─── SOURCE MATERIAL
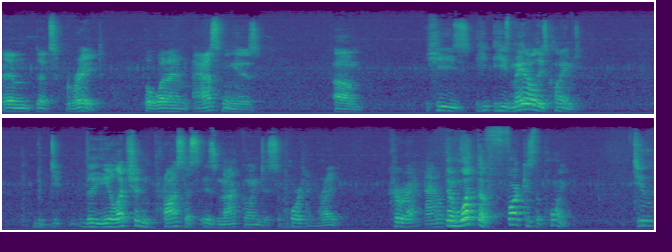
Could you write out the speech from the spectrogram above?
and that's great? But what I'm asking is, um, he's he, he's made all these claims. But do, the, the election process is not going to support him, right? Correct. I don't Then think what the fuck is the point? to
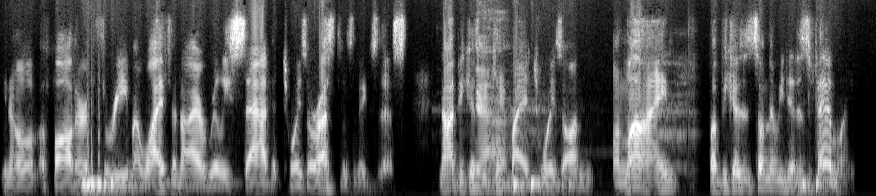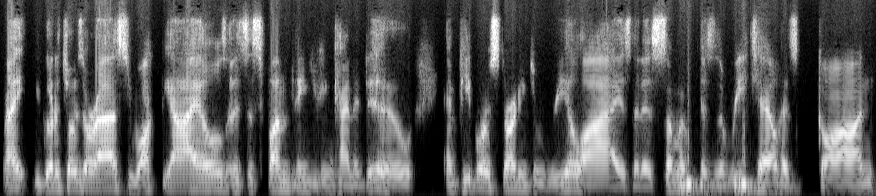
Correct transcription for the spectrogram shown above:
you know, a father of three, my wife and I are really sad that Toys R Us doesn't exist. Not because yeah. we can't buy toys on online, but because it's something we did as a family, right? You go to Toys R Us, you walk the aisles, and it's this fun thing you can kind of do. And people are starting to realize that as some of as the retail has gone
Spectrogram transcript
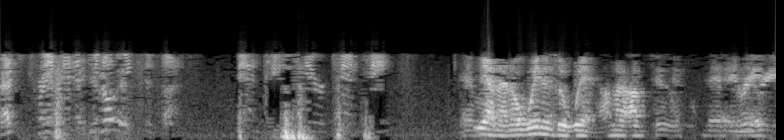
that's They training. had And as you know this. weeks us. They had two tier campaigns. Yeah, man, a win is a win. I'm not, I'm, Two. They had three.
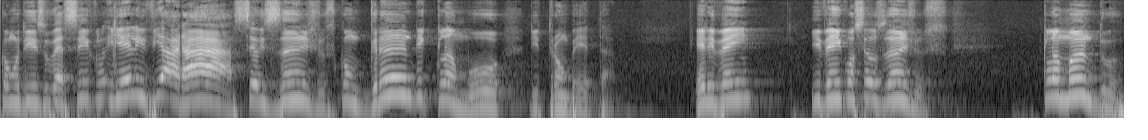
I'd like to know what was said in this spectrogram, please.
como diz o versículo, e ele enviará seus anjos com grande clamor de trombeta. Ele vem e vem com seus anjos, clamando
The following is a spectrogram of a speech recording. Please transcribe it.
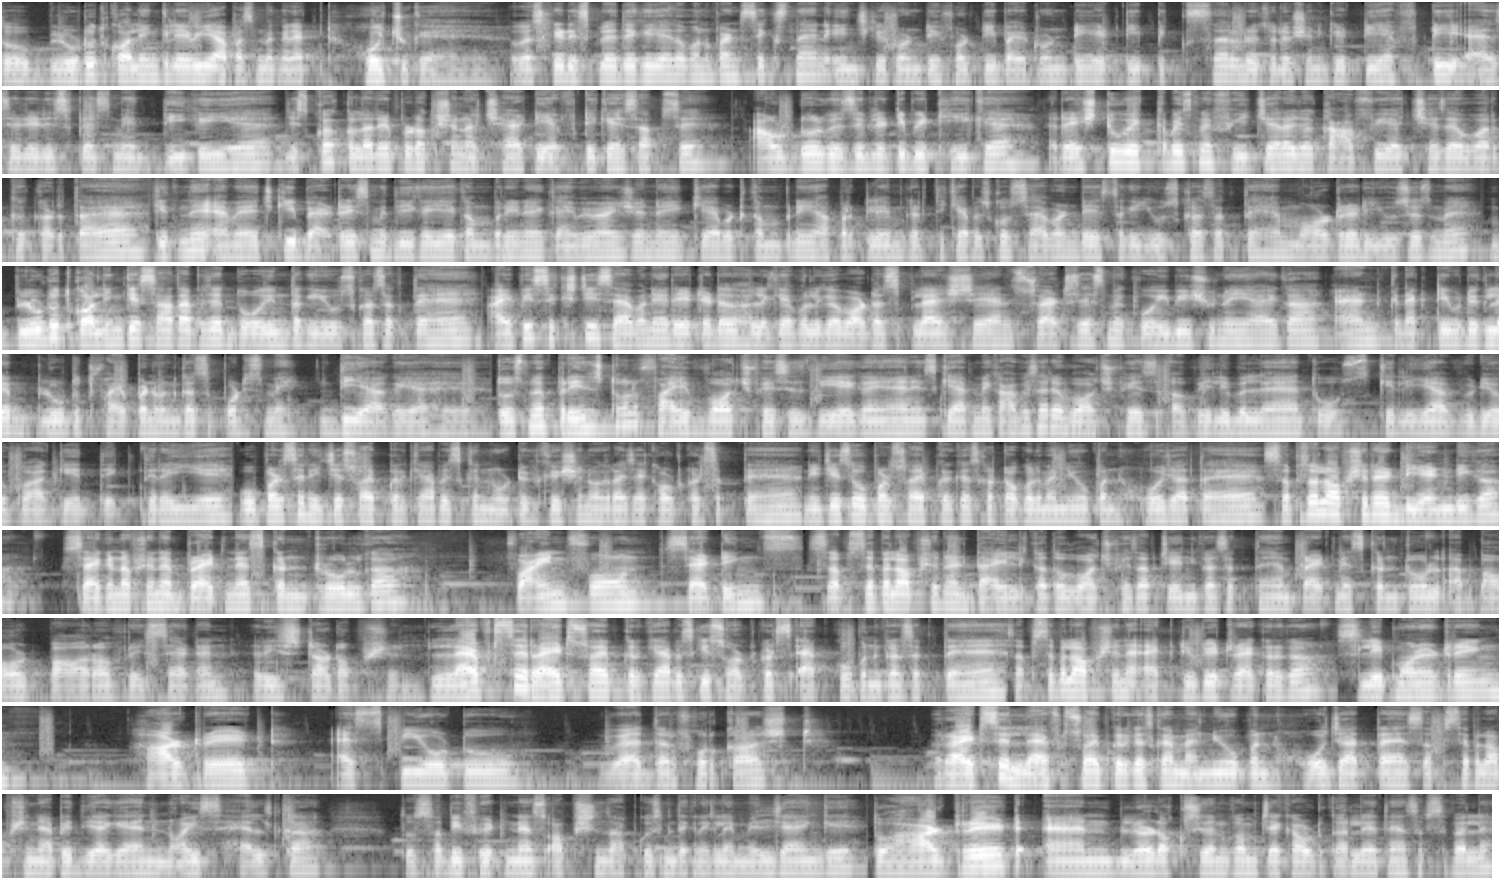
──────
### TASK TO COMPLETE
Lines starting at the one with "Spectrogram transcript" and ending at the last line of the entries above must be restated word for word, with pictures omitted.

### OUTPUT BELOW
Spectrogram transcript
that's They training. had And as you know this. weeks us. They had two tier campaigns. Yeah, man, a win is a win. I'm not, I'm, Two. They had three.
I'd like to know what was said in this spectrogram, please.
como diz o versículo, e ele enviará seus anjos com grande clamor de trombeta. Ele vem e vem com seus anjos, clamando
The following is a spectrogram of a speech recording. Please transcribe it.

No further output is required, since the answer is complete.